*The crucial Piave war memorial scene was craftily staged but curious in its affect, as Oliver, so assured through most of the film to that point, seemed to retreat from Elio's advance. It was here that the two started speaking in code, acknowledging their attraction but not speaking about it plainly so as not to cause trouble for Oliver. Insisting that Elio cooperate seemed both sensible and weak. Of course, Oliver would redeem himself, if only briefly, at Monet's Berm.
*The promotional shot of Elio and Oliver walking bicycles down a village street does not appear in the film, although the pairing could easily be imagined in that story space. The shot does suggest to me an unsettling obsession on Elio's part (it's difficult to imagine the character being so transfixed) and a degree of obliviousness that Oliver could not credibly claim after Monet's Berm. Still, the film's hint at a reversal of the theme of Mann's A Death in Venice is framed nicely here.

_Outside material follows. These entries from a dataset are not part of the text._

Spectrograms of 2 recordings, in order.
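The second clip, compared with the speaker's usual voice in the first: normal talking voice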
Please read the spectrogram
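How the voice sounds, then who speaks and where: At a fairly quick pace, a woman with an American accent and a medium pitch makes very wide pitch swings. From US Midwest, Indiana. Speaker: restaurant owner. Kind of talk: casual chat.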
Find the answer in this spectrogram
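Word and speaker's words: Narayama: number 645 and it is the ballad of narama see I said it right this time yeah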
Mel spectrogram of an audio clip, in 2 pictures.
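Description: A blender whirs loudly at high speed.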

*Elio's invitation to Oliver to go swimming the morning after their midnight rendezvous likely rang with deja vu for some viewers. Oliver extended the same invitation to Elio, under quite different circumstances, near the beginning of the film / the summer. At that time, Oliver, presumably returning from a night out, found the lone Elio in his bedroom with idle hands. Elio, startled by the brash American's intrusion and puzzled by his interest, agrees to go swimming though he clearly would rather not. And it was then that the cogs of their companionship began to turn. Because so much is hidden in the film, Elio's suggestion that they go swimming might be viewed as a statement that he's ready to move on from the night before, wash it away, if you will. The next scene at the river, Elio is swimming apart from Oliver, which leaves questions for Oliver, and the viewer, about what had just transpired between the two.

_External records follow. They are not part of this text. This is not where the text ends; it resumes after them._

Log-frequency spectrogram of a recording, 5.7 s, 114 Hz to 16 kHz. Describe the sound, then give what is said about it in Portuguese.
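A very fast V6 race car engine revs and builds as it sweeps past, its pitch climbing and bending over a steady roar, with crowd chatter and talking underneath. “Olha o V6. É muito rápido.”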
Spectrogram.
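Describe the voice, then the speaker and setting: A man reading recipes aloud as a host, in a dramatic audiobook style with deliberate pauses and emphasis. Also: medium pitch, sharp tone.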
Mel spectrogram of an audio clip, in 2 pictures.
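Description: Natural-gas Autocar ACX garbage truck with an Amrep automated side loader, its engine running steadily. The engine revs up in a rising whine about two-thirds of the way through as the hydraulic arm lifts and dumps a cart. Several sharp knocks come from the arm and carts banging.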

*In CMBYN's story world, people have names and not labels. Neither Elio nor Oliver self-identifies as homosexual or bisexual during the course of the film. Their "more than a friendship," as Professor Perlman describes it, doesn't seem to exist on a social or political plane. It just exists. It might very well be that what grows between them, while first stifled by Oliver's fear of discovery, is so organic to them as men, and how they choose to experience the world, that the sexual component is just that -- a component of their friendship, an intense component but a component nonetheless. That's not to suggest the characters are not gay or bi or lie somewhere else along the sexuality continuum. And one might imagine that their physical relationship might have taken off quicker had either of them been "out." But that would have been an entirely different, and not altogether interesting, journey.